Something that is highly underrated, and almost forgotten amongst the everyday stress and routines, are late night memorial walks. Learn to appreciate the beauty of the city you live in, on – if not an every day- than at least a weekly basis.
When you live in a city like D.C, it’s easy to forget the beauty and calmness of a simple thing as memorial walking. You see the monuments and memorials almost every day, going to and from work, but when do you really take the time to appreciate them?
I’ve lived in the outskirts of D.C since January this year. I’m originally from Sweden and moved here to study. One of my favorite things to do used to be taking the metro to the National Mall and visit the monuments after sunset. My friends and I could walk around for hours just looking at the gorgeous illuminated monuments and memorials. I haven’t done that for a while now, and I ask myself why? It’s not because of the government shutdown, although that didn’t really help, or being too busy with school and work. It’s because I’ve lived here for almost a year, and nothing is really “new” anymore. It is so easy to forget the little things in your everyday life that makes the biggest difference. So take my advice, it doesn’t matter if you’ve lived here all your life or just moved here a year ago, it’s still worth remembering.

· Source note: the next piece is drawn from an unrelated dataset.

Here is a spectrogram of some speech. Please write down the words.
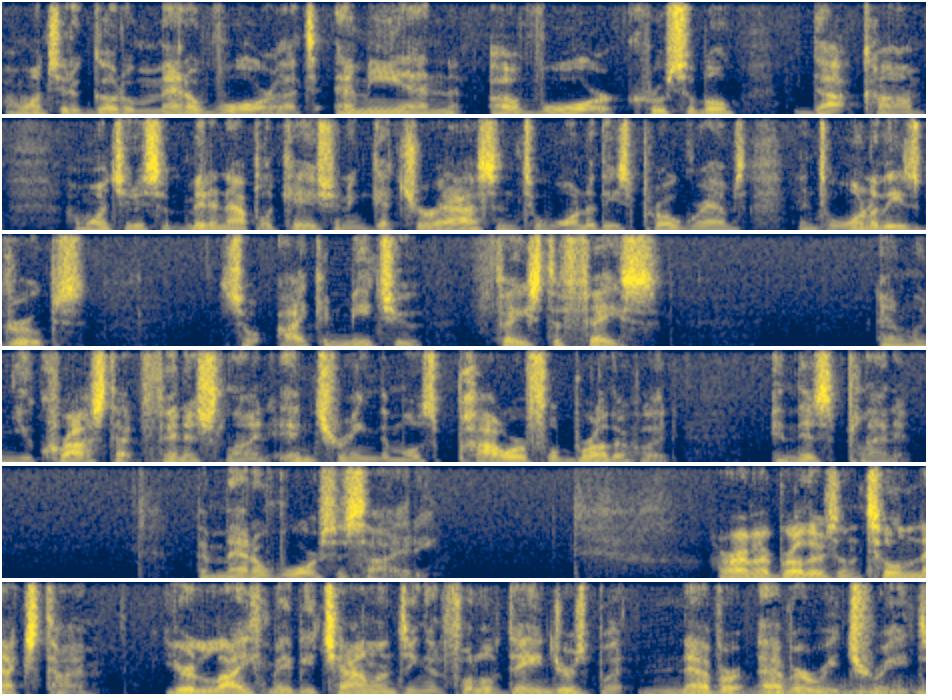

Our memorial walk takes about two hours, if you don’t want to rush through it, so wear good shoes and don’t forget to take pictures!
Get off at the Smithsonian metro stop and see the Washington Monument, walk around it to the World War II memorial, an exceptionally beautiful memorial at night with the fountains all lit up. The next stop is the memorial for the 56 Signers of the Declaration of Independence, a small memorial on a little “island” in the Constitution Gardens pond. This is a memorial that many forget, but could easily be one of the best spots in D.C. Next up is Lincoln Memorial and the reflecting pond, which is also even more breathtaking at night.
Martin Luther King Jr Memorial is the fifth stop on this walk. It’s located in the northwest corner of the Tidal Basin and includes a 450 feet long inscription wall with some of MLK’s quotes.
Stop number six is the Franklin Delano Roosevelt Memorial, a memorial that is spread over 7.5 acres along Tidal Basin, where you walk through a sequence of four outdoor rooms that represent each of FDR’s terms of office.
The last and final stop is the Thomas Jefferson Memorial, which is always the one that’s least crowded in my opinion. Sit down at the edge of the water and just take in the atmosphere; it’s usually very quiet and peaceful. Safe to say, this is my favorite spot in D.C.
If you haven’t been on this walk at night, in my opinion, you have missed the heart of D.C. So what are you waiting for?